  2. Hi Jason,

    We’ve updated the post with this important detail – sorry we weren’t clear in the first place. Thanks!

    Jessy Yancey
    Farm Flavor

  3. I was hoping you could help me out.
    My pumpkin plants are turning yellow and dying.
    They are not close to being rip yet.
    Do you know what this is and what I can do to fix this?
    I have never seen this before.


  4. Thanks for the help but where do I store the envelope with the pumpkin seeds? Is one place better than another?

  5. I am having dried pumpkins. Kindly am requesting for market. For contact: 0701084074 / 0782084074
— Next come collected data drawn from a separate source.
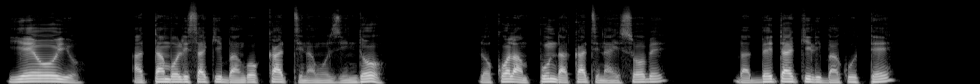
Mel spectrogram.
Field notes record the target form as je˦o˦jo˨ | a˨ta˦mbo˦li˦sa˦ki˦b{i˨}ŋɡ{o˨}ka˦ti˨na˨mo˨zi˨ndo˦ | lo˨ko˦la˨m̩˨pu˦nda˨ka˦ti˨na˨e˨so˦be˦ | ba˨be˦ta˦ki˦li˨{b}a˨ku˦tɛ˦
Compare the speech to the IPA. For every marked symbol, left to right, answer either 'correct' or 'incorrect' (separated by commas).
incorrect, incorrect, correct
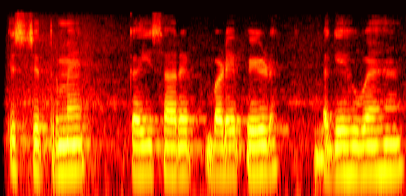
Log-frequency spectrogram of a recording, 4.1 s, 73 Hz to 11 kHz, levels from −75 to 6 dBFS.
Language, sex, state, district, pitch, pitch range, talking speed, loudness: Hindi, male, Uttar Pradesh, Lucknow, 135 Hz, 130-140 Hz, 145 wpm, -14 LUFS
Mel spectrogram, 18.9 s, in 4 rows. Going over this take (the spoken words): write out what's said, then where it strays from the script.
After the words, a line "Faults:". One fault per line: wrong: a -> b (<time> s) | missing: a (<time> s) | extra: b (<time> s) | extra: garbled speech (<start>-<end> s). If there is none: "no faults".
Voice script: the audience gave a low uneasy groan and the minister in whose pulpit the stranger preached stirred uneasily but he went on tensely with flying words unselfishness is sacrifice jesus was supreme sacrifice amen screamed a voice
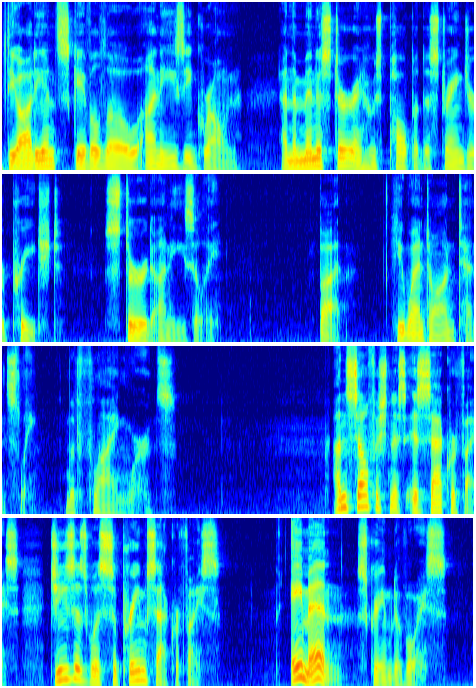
the audience gave a low uneasy groan and the minister in whose pulpit the stranger preached stirred uneasily but he went on tensely with flying words unselfishness is sacrifice jesus was supreme sacrifice amen screamed a voice
Faults:
no faults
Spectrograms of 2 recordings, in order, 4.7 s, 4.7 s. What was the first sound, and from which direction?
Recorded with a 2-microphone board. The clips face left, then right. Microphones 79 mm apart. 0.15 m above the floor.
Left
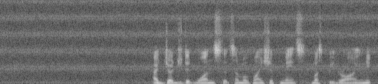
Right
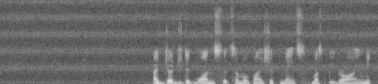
A man speaking, 35° right (ahead or behind).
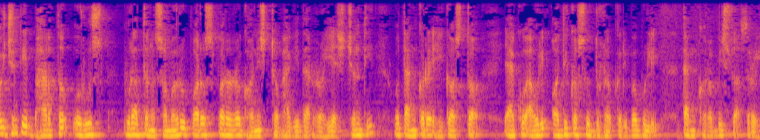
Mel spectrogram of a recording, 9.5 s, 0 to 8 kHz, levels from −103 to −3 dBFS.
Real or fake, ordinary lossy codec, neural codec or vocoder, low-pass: real; none; none; 7.2 kHz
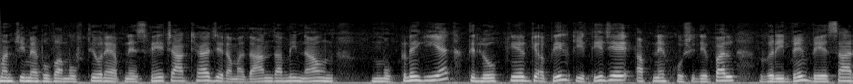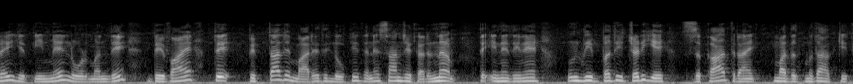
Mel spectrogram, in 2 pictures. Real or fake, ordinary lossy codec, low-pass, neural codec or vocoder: fake; none; none; codec, 16 kHz, 2 kbps, FunCodec, trained on LibriTTS, 25 frames a second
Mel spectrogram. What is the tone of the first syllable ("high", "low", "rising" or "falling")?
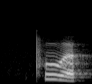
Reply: falling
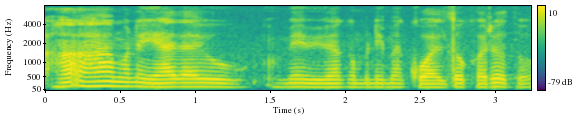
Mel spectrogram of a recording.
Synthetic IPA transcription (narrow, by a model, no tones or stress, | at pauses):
ɦãɦãmənejad̪aʋjũmẽʋiʋãk̬ə̃mpnimãkɔlt̪okəɾjot̪ʰo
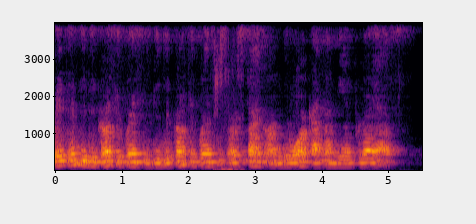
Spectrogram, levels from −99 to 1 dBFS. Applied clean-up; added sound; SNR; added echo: neural separator model SepFormer DNS4.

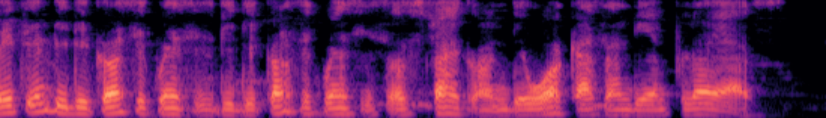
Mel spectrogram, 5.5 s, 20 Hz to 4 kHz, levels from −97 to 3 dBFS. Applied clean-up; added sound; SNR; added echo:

  6. I have tried to grow my own pumpkins for the last 2 years without luck. I have wonderful vines, leaves, and many Male budding flowers. The female flowers from what I’ve seen and read are not blooming at all! What’s going on??
    Also our squash and zuchinne plants did the same thing the last 2 years as well. Really nice plants and flowers without produce!

  7. Have you ever planted a pumpkin seed without drying it. I have some pumpkins that have survived the winter. Thought of just taking the seeds straight from the pumpkin and planting them. Will this work?

  8. In my experience, seeds from store bought pumpkins grow perfectly fine. This year I have nine pumpkins and counting coming from last year’s store bought fruit; many are smaller than your average Halloween pumpkin, but they’re still definitely pumpkins. If you’re really picky you should be careful about what you plant seeds from, but I think most casual gardeners would be perfectly content with the results of seeds from store-bought pumpkins.

  9. Last year I buried three jack o lanterns with another one that we didn’t cut up, and got in trouble with the wife because they took over a 20′ x 20′ section of the back yard. Harvested about a dozen “cupid-o-lanterns” for valentine’s day